    In this study, the probiotic potential of Lactobacillus plantarum wild-type and derivative mutant strains was investigated. Bacterial survival was evaluated in an in vitro system, simulating the transit along the human oro-gastro-intestinal tract. Interaction with human gut epithelial cells was studied by assessing bacterial adhesive ability to Caco-2 cells and induction of genes involved in innate immunity. L. plantarum strains were resistant to the combined stress at the various steps of the simulated gastrointestinal tract. Major decreases in the viability of L. plantarum cells were observed mainly under drastic acidic conditions (pH ≤ 2.0) of the gastric compartment. Abiotic stresses associated to small intestine poorly affected bacterial viability. All the bacterial strains significantly adhered to Caco-2 cells, with the ΔctsR mutant strain exhibiting the highest adhesion. Induction of immune-related genes resulted higher upon incubation with heat-inactivated bacteria rather than with live ones. For specific genes, a differential transcriptional pattern was observed upon stimulation with different L. plantarum strains, evidencing a possible role of the knocked out bacterial genes in the modulation of host cell response. In particular, cells from Δhsp18.55 and ΔftsH mutants strongly triggered immune defence genes. Our study highlights the relevance of microbial genetic background in host-probiotic interaction and might contribute to identify candidate bacterial genes and molecules involved in probiosis.

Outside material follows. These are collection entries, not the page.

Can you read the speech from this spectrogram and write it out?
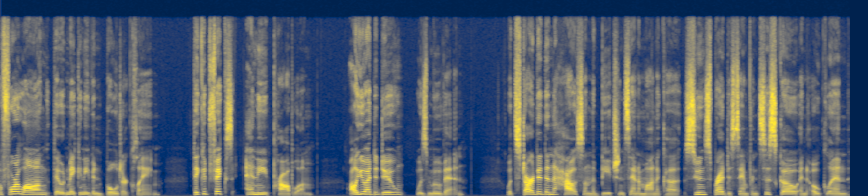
Before long, they would make an even bolder claim. They could fix any problem. All you had to do was move in. What started in a house on the beach in Santa Monica soon spread to San Francisco and Oakland,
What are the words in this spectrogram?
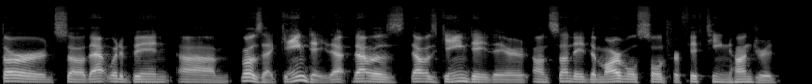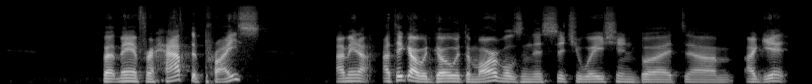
third. So that would have been um, what was that game day? That that was that was game day there on Sunday. The Marvels sold for fifteen hundred, but man, for half the price I mean, I, I, think I would go with the Marvels in this situation, but um, I get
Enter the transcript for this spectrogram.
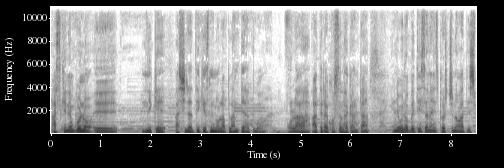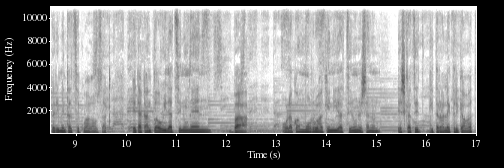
Azkenean, bueno, e, nike hasiratik ez nola planteatua, hola aterako zala kanta, baina, bueno, beti izan naiz pertsona bat esperimentatzekoa gauzak. Eta kantu hau idatzen unen, ba, olako amorruakin idatzen un, esan un, eskatzeit gitarra elektrika bat,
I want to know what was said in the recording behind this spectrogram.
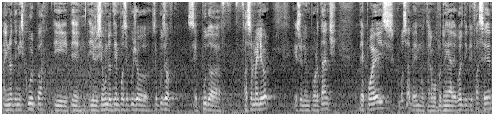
mas não tem desculpa e, e, e o segundo tempo se pudo se pudo se pudo fazer melhor, isso é o importante. Depois, como sabemos, temos oportunidade de gol tem que fazer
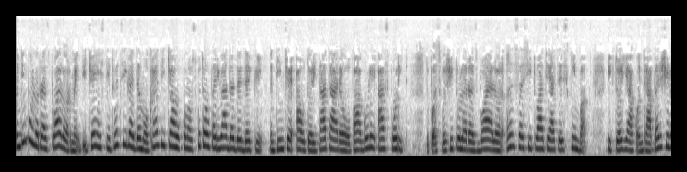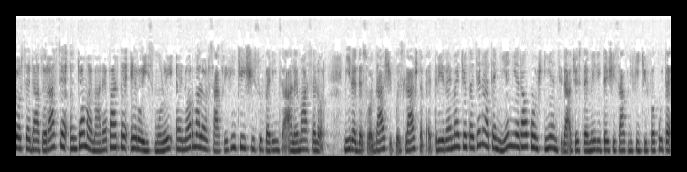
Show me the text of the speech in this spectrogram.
În timpul războaielor medice, instituțiile democratice au cunoscut o perioadă de declin, în timp ce autoritatea areopagului a sporit. După sfârșitul războaielor însă, situația se schimbă. Victoria contra perșilor se datorase în cea mai mare parte eroismului, enormelor sacrificii și suferințe ale maselor. Mile de soldați și fâslași de pe trireme, cetățenii atenieni erau conștienți de aceste merite și sacrificii făcute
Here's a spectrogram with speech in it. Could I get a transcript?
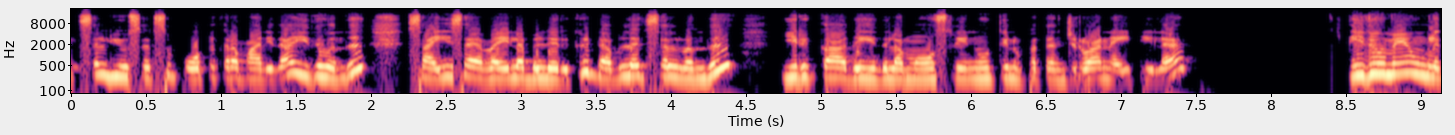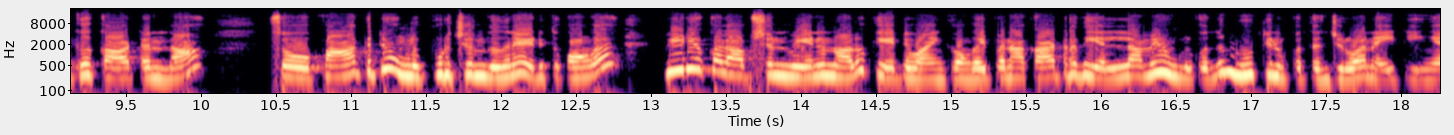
XL users போட்டுக்கிற மாதிரி தான் இது வந்து சைஸ் அவைலபிள் இருக்கு. டபுள் எக்ஸல் வந்து இருக்காது இதுல மோஸ்ட்லி நூத்தி முப்பத்தஞ்சு ரூபா நைட்டில. இதுவுமே உங்களுக்கு காட்டன் தான். ஸோ பார்த்துட்டு உங்களுக்கு பிடிச்சிருந்ததுன்னா எடுத்துக்கோங்க. வீடியோ கால் ஆப்ஷன் வேணும்னாலும் கேட்டு வாங்கிக்கோங்க. இப்போ நான் காட்டுறது எல்லாமே உங்களுக்கு வந்து நூத்தி முப்பத்தஞ்சு ரூபா நைட்டிங்க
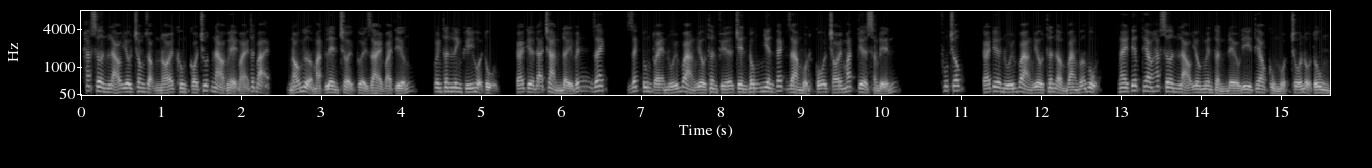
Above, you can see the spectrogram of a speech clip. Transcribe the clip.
Hát sơn lão yêu trong giọng nói không có chút nào hề mãi thất bại, nó ngửa mặt lên trời cười dài vài tiếng, quanh thân linh khí hội tụ, cái kia đã tràn đầy vết rách rách tung tóe núi vàng yêu thân phía trên bỗng nhiên cách ra một cỗ chói mắt kia sang đến. Phút chốc cái tia núi vàng yêu thân ẩm vang vỡ vụn, ngay tiếp theo hát sơn lão yêu nguyên thần đều đi theo cùng một chỗ nổ tung.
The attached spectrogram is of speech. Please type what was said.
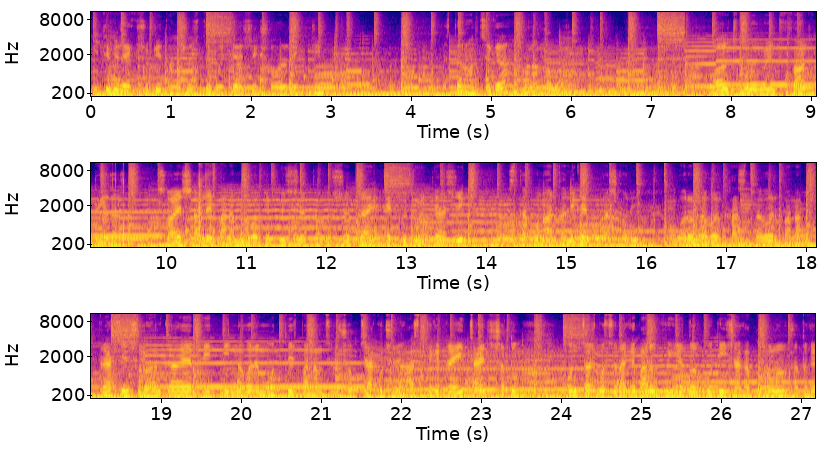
পৃথিবীর একশোটি ধ্বংসস্তূপ ঐতিহাসিক শহরের একটি স্থান হচ্ছে গিয়া পানামনগর। ওয়ার্ল্ড মনুমেন্ট ফান্ড দুই হাজার ছয় সালে পানামনগরকে বিশ্বের ধ্বংসপ্রায় একশোটি ঐতিহাসিক স্থাপনার তালিকায় প্রকাশ করে। বরনগর খাসনগর, পানাম, প্রাচীন সোনারগাঁয়ের এই তিন নগরের মধ্যে পানাম ছিল সবচেয়ে আকর্ষণীয়। আজ থেকে প্রায় চার শত পঞ্চাশ বছর আগে বারো ভূঁইয়ের দলপতি শাখা পনেরো শতকে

  11. Impact of transgenic potatoes expressing anti-bacterial agents on bacterial endophytes is comparable with the effects of plant genotype, soil type and pathogen infection

    NARCIS (Netherlands)

    Rasche, F; Velvis, H; Zachow, C; Berg, G; Van Elsas, JD; Sessitsch, A

    1. Blackleg and soft rot disease of potatoes Solanum tuberosum L., mainly caused by the bacterial pathogen Erwinia carotovora ssp. atrospetica (Eca), lead to enormous yield losses world-wide. Genetically modified (GM) potatoes producing anti-bacterial agents, such as cecropin/attacin and T4